  • Streets are labeled. Almost always at both ends, too. Whereas the whole street sign thing is a new-fangled invention which Boston folk view with great suspicion.

  • There are lizards everywhere. Little green ones. They scamper along the deck and try to look inconspicuous in bushes.

  • It rarely dips below freezing. sara thinks that’s freakish and wrong, but I think it’s a good thing and I’m the one writing this.

Now for the bad things:

  • Drivers are polite…but many are incompetent.

    We were warned, and yes it’s true—many Texans seem to feel that learning to operate a vehicle safely is one of those things they can put off for a later date.

  • It gets really hot in summer. Though there’s still some controversy over whether it’s even as bad as Minneapolis.

  • We’ll need a car. And I’ll have to learn to drive. Hopefully not like a Texan.
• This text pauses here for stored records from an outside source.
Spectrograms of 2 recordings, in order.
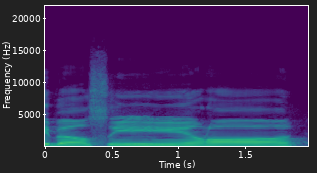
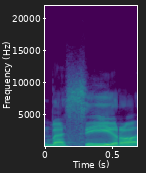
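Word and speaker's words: بصيرا: Bukan sa, bukan basiro, tapi basira.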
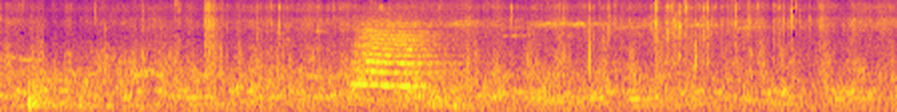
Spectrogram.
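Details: Everyday guinea pig recording with one short, bright harmonic squeak near the middle, standing above a constant hissy background with scattered light clicks and rustles.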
So on the whole, the benefits seem to far outweigh the negatives.

So as I walked through Davis Square today, I looked down and noticed a small ziplock bag filled with powder. On closer look, the crystals appeared to be slightly larger than regular sugar, perhaps similar in size to Demerara brown sugar. The color was off-white, with a touch of yellow, maybe the merest hint of brown. The bag was about 6cm by 4cm and packed fairly full.
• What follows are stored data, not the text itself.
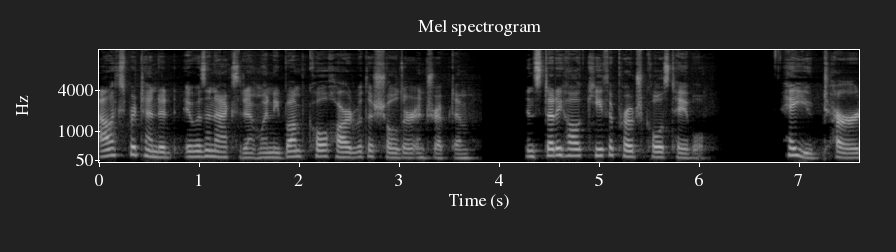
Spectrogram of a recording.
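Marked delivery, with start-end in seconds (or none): 6.8-7.6 slow growl muttered under the breath. Narrator reads Keith approaching Cole's table in study hall; growled under his breath. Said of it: "he growled under his breath".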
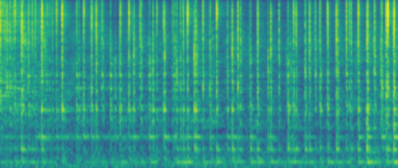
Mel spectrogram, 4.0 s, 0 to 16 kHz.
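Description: Long pink acrylic nails tap a large, solid dark-wood tabletop, first with the fingertips of both hands and then with a single fingernail. About 25 quick, crisp clicks sound in a steady patter, each bright and high with almost no ring.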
I considered what it might be. None of the innocent possibilities seemed likely. It was too light in color to be brown sugar, and too yellow to be regular bleached sugar. Silica gel? Maybe, but who keeps silica gel in a transparent plastic ziplock bag?
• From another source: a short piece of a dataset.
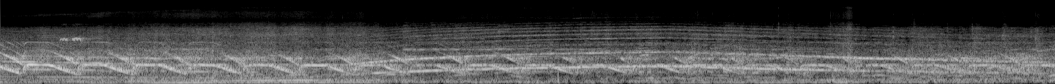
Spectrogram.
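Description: Fire engine siren repeating a fast falling sweep about twice a second, joined about four seconds in by a second siren's slow wail that rises and then falls away.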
OK, I thought, so suppose it’s not something innocent. Cocaine is fine white powder, so that’s not it. Crack comes in rocks, so probably not that either. Overall, and speaking strictly as a non-expert, I guessed the most likely possibilities were heroin or crystal meth. It seemed like rather a lot of powder to be heroin, but since my entire knowledge of typical dosages of heroin is taken from having watched Trainspotting once, I could be hopelessly wrong. I learned quite a lot about the chemistry of illegal drugs at school, but they didn’t really go into much detail about how to recognize and evaluate the quality of a sample.

I considered what, if anything, I should do. Obviously the law abiding thing to do would be to pick it up and hand it in at the local police station. Wait, did I say “law abiding”? I meant fucking stupid. Yeah, I’m going to walk into Somerville PD with a plastic bag full of something I think might be crystal meth.

In other words, thanks to the War on Drugs, I did nothing. I quietly went on my merry way. And then I thought about a recent cartoon by Ted Rall, about a similar situation and the War on Terrorism.

So anyhow… if you dropped your baggie of crystal meth in Davis Square, it might still be outside the Somerville Theater.

Met Crystal in Davis Square. Gave her some spare glove/mittens and a polarfleece hood. The gloves were great, but they made my wrists itch, and the hood just didn’t work for me somehow.

We sat in the Someday and chatted. She’s very talkative, and has quite the story to tell.